The relief. The knowledge that I am fuckable after all. At least if I beg.
Sonia is 13 years old. Her two best friends have stopped liking her and have spread a rumor that she is a lesbian. The thought of an ugly girl who doesn’t like boys is disgusting. She hears them whisper and she understands what loneliness is. At 16, Sonia makes a list of all the guys she has made out with, tries to remember who and when. It’s a long list. But kissing is too easy. It doesn’t give her what she needs; she needs to know that she is desirable.

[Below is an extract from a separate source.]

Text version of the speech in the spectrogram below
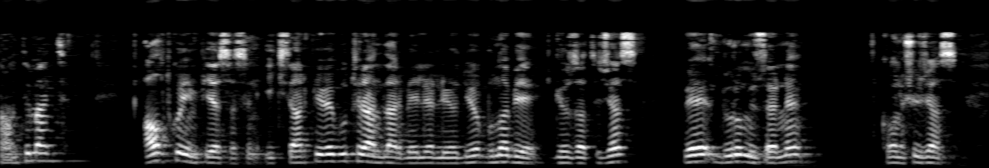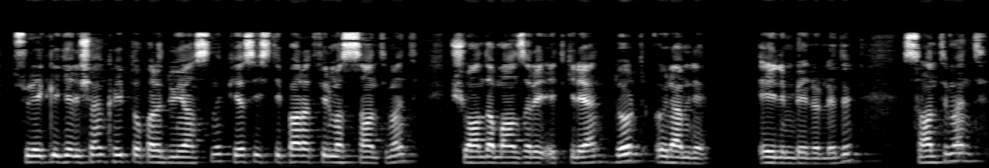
Sentiment altcoin piyasasını XRP ve bu trendler belirliyor diyor. Buna bir göz atacağız ve durum üzerine konuşacağız. Sürekli gelişen kripto para dünyasında piyasa istihbarat firması Sentiment şu anda manzarayı etkileyen 4 önemli eğilim belirledi. Sentiment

When number 0 takes Sonia’s virginity, it is a gateway to her desperate hunt for validation through sex. Number 1 becomes a long-term boyfriend, number 2 is thrilling, and number 3 is way too hot for her. Number 4 is politically engaged, someone Sonia could see herself falling for. But she does everything she can to protect herself from her own feelings.
Sonia leaves high school, and gets into law school. Bodies come and go. The numbers are fleeting exchanges of body fluids in the dark. Attempts to fill a growing void. Sonia asks the men questions and they speak about themselves and take from her: her advice, her time. Her. Sonia feels alone in the world, unable to be seen and unable to be loved. She starts seeing a therapist who prescribes her anti-depressants. Sonia thinks about the romanticizing of depression but she does not see the beauty in it. She is just tired and lonely. And no one is there to catch her when she falls.

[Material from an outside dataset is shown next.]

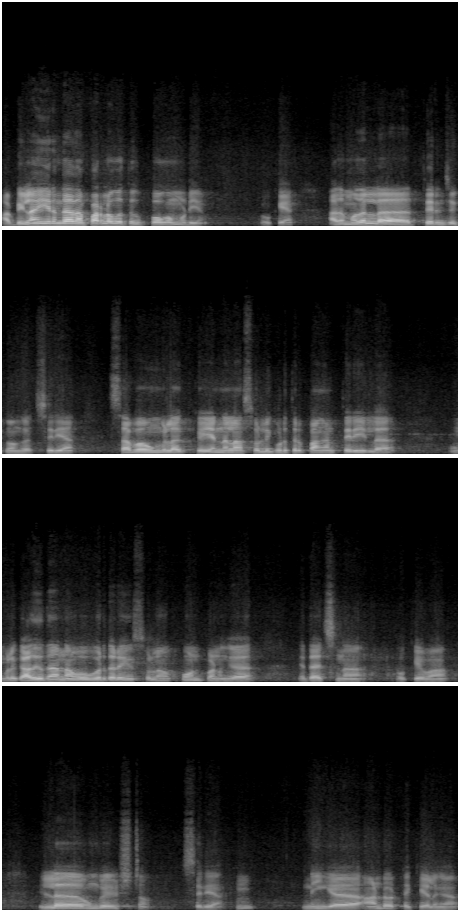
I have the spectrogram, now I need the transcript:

Sonia embarks on a promising career. Meanwhile, the numbers continue to rack up. They give her STD’s, reduce her to an object, have ugly tattoos, and display varying degrees of violence towards her. They take advantage of her, and she of them. And the more they speak, the less interested Sonia becomes. Full of self-deceit and self-loathing, Sonia is unable to control her own impulses and pushes her boundaries in search of something real and meaningful. But does sex have to be meaningful? And is a woman defined by the sex that she has?
Fiercely talented debut author Sofia Rönnow Pessah has written an addictively readable and eerily identifiable page-turner that in short chapters and a taut prose turns the spotlight on female desire and asks burning questions about sexuality and consent today.
Berliner Zeitung (DE)
“An intense plot filled with truth.”
Neue Passauer Presse (DE)
“In a sober manner the main character tells us about one sexpartner after another, and shatters the cliché that women always wants love… the line between exhilaration and the abyss lie close together. And; You will recognize yourself!”
“Behind her confident facade snd obsessive need for sex lies loneliness and depression. A ruthless depiction of the thin line between thrills and pain.”
“The new generational novel is here.”
Upsala Nya Tidning (SE)
“This book should above all be read by men who think they understand female sexuality, or by those who coolly don’t give a damn about it and think women are sex robots.”
Dagens Nyheter (SE)
“Pop culture often jokes about women who want sex, aren’t slim, are felt-up and drink too much (think Bridget Jones), but Rönnow Pessah’s book does the opposite. It takes Sonia’s pain seriously and lets us laugh at the men instead. […] Rönnow Pessah’s prose is captivating, high speed and devoid of unnecessary details.”
Svenska Dagbladet (SE)
“A story that echos of loneliness. The Men in My Life is one of the most heartbreaking novels I have ever read.”
“It is intentionally unerotic – spot on and very well done. It’s also refreshing how Sonia’s gaze at men is sexualizing, objectifying, and judgmental.”
Helsingborgs Dagblad (SE)
“Intimate. Anguished. Destructive. Mechanical. Obsessive. These words depict the meetings with the men – which to amplify the objectifying anonymity – are called number 1, number 2, number 3… The structure is intriguing.”
Borås Tidning (SE)
“The Men in My Life is a feminist novel even though it makes fun of the patriarchy on the patriarchy’s own terms. At the same time, it’s a #metoo-novel in the sense that most of the men are quite afraid of crossing a line but do it anyway.”
Göteborgs – Posten (SE)
“As chapters and numbers continue to rack up, the purpose of the novel’s structure is made clear, as the lighthearted feeling of being slightly amused turns into deep devastation. The self-hatred takes center stage, and what could have been a funny anecdote slowly gets under your skin, a reminder of the fathomless number of tears that the patriarchy is responsible for.”
Sundsvall Tidning (SE)